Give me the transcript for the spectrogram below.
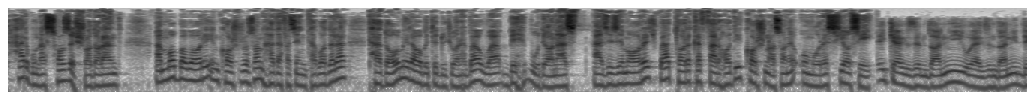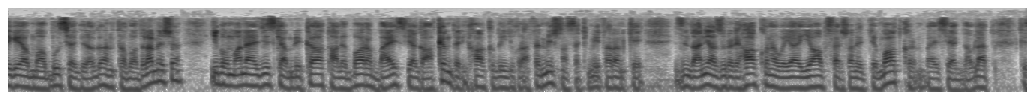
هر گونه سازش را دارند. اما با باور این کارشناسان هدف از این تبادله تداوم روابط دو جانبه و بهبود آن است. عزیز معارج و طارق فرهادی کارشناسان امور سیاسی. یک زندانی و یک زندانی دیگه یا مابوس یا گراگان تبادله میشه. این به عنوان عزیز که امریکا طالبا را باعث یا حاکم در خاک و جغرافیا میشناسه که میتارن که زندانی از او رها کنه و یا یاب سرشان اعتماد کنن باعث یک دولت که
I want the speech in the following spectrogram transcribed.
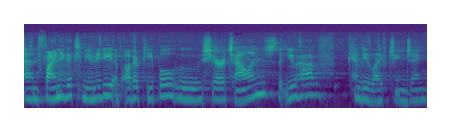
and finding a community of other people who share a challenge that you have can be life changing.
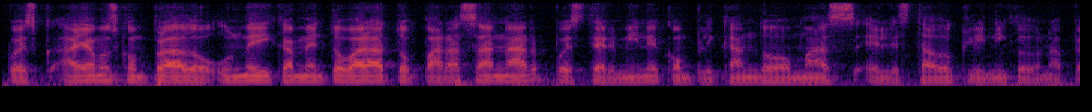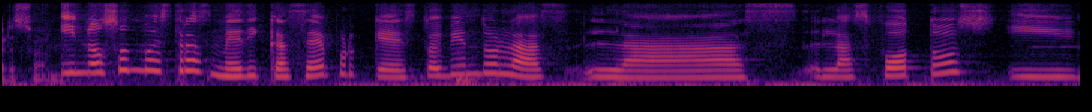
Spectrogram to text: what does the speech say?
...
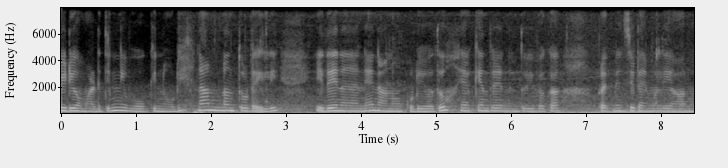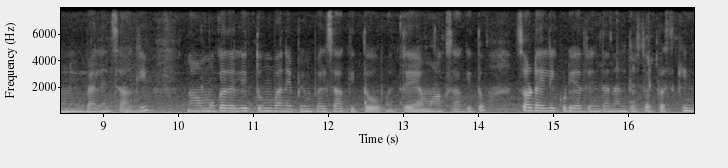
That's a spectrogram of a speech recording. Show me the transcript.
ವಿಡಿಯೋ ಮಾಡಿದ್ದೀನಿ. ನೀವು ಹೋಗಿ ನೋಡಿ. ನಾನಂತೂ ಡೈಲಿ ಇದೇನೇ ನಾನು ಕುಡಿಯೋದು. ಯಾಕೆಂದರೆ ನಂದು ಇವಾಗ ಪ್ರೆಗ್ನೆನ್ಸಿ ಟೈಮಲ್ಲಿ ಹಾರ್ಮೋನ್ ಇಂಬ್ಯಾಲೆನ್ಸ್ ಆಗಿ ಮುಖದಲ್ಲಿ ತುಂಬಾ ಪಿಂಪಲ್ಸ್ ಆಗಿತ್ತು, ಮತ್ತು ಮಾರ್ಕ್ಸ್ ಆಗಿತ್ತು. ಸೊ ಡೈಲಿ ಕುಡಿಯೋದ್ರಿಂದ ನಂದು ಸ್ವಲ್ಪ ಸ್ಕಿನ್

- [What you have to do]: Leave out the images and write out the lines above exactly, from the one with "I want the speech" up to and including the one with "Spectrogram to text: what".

- [Answer area]:
I want the speech in the following spectrogram transcribed.
and finding a community of other people who share a challenge that you have can be life changing.
Spectrogram to text: what does the speech say?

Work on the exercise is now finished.